© Pacific Northwest National LaboratoryWhen soot from pollution settles on pristine snow, it can increase snowmelt in the winter month of February (top left, red) and decrease it in the late spring (May -- bottom right, blue).
Soot from pollution causes winter snowpacks to warm, shrink and warm some more. This continuous cycle sends snowmelt streaming down mountains as much as a month early, a new study finds. How pollution affects a mountain range's natural water reservoirs is important for water resource managers in the western United States and Canada who plan for hydroelectricity generation, fisheries and farming.
Scientists at the Department of Energy's Pacific Northwest National Laboratory conducted the first-ever study of soot on snow in the western states at a scale that predicted impacts along mountain ranges. They found that soot warms up the snow and the air above it by up to 1.2 degrees Fahrenheit, causing snow to melt.

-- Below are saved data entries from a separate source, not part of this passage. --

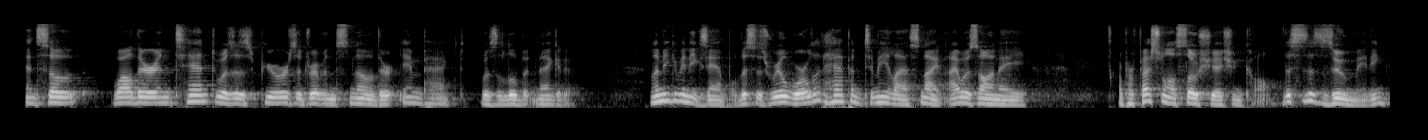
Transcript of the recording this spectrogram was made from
And so, while their intent was as pure as a driven snow, their impact was a little bit negative. Let me give you an example. This is real world. It happened to me last night. I was on a, a professional association call. This is a Zoom meeting,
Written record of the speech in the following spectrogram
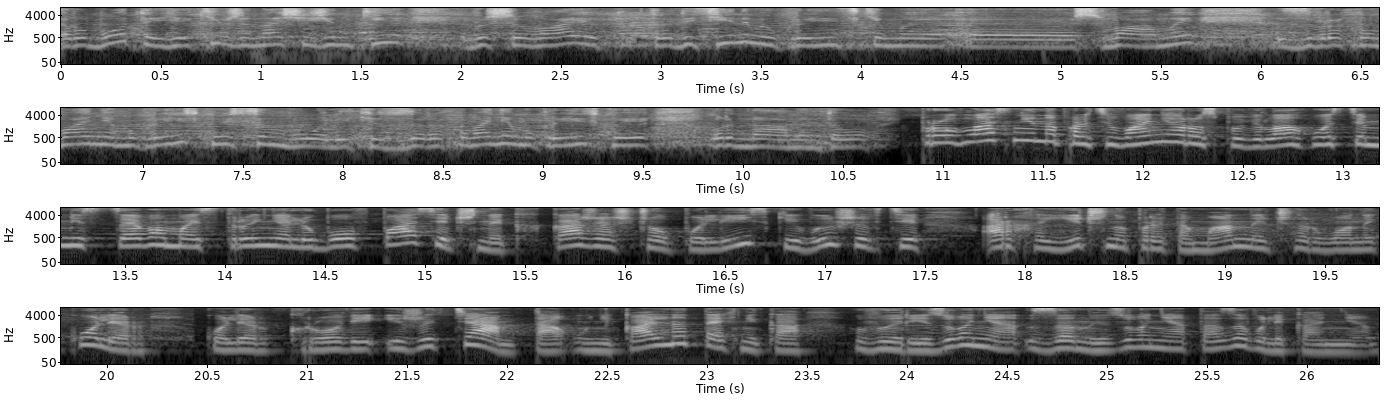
роботи, які вже наші жінки вишивають традиційними українськими е, швами з врахуванням української символіки, з врахуванням української орнаменту. Про власні напрацювання розповіла гостям місцева майстриня Любов Пасічник. Каже, що поліській вишивці архаїчно притаманний червоний колір, колір крові і життя та унікальна техніка вирізування, занизування та заволікання.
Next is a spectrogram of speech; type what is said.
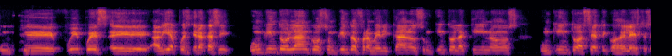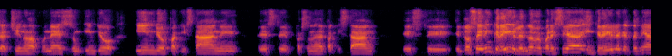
Este, fui pues, eh, había pues, era casi un quinto blancos, un quinto afroamericanos, un quinto latinos, un quinto asiáticos del este, o sea, chinos, japoneses, un quinto indios, pakistanes, este, personas de Pakistán. Este, entonces era increíble, entonces me parecía increíble que tenía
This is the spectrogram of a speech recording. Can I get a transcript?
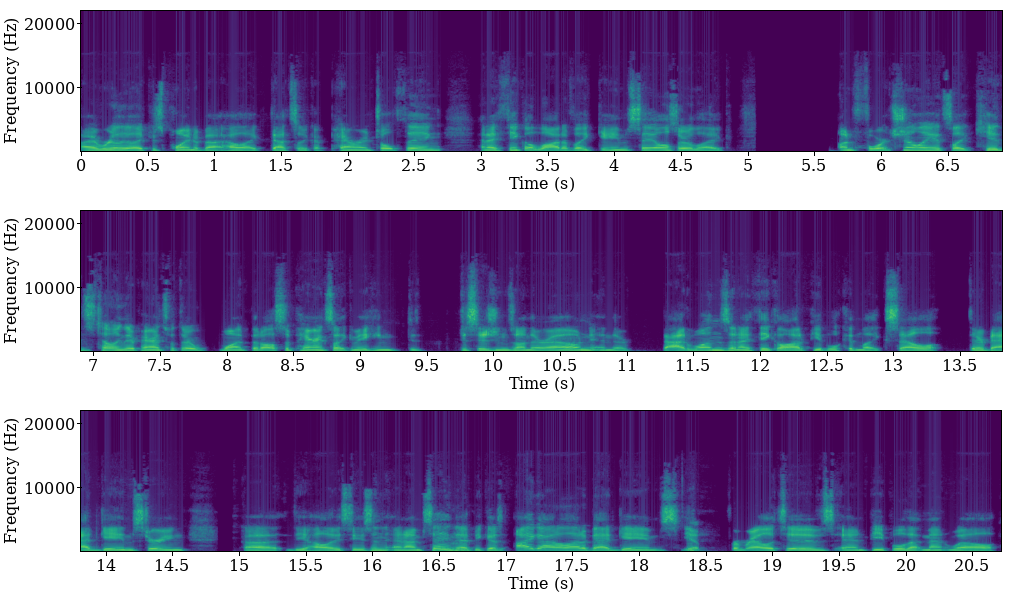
I really like his point about how like that's like a parental thing, and I think a lot of like game sales are like, unfortunately, it's like kids telling their parents what they want, but also parents like making de- decisions on their own and they're bad ones. And I think a lot of people can like sell their bad games during uh, the holiday season. And I'm saying that mm. because I got a lot of bad games yep. from relatives and people that meant well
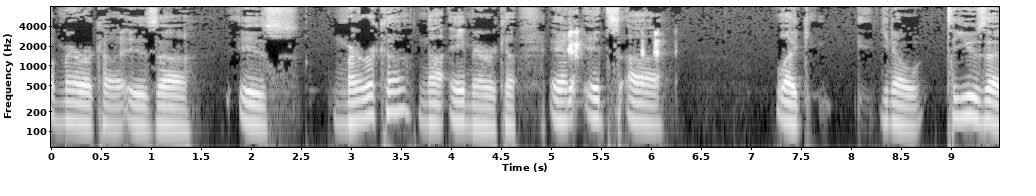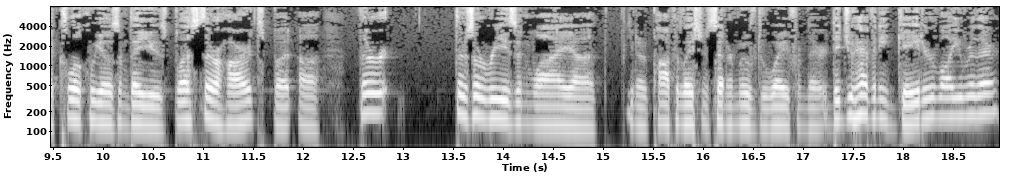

"If we can project the future -- how much water we'll be getting from the rivers and when -- then we can better plan for its many uses," said atmospheric scientist Yun Qian. "Snowmelt can be up to 75 percent of the water supply, in some regions. These changes can affect the water supply, as well as aggravate winter flooding and summer droughts."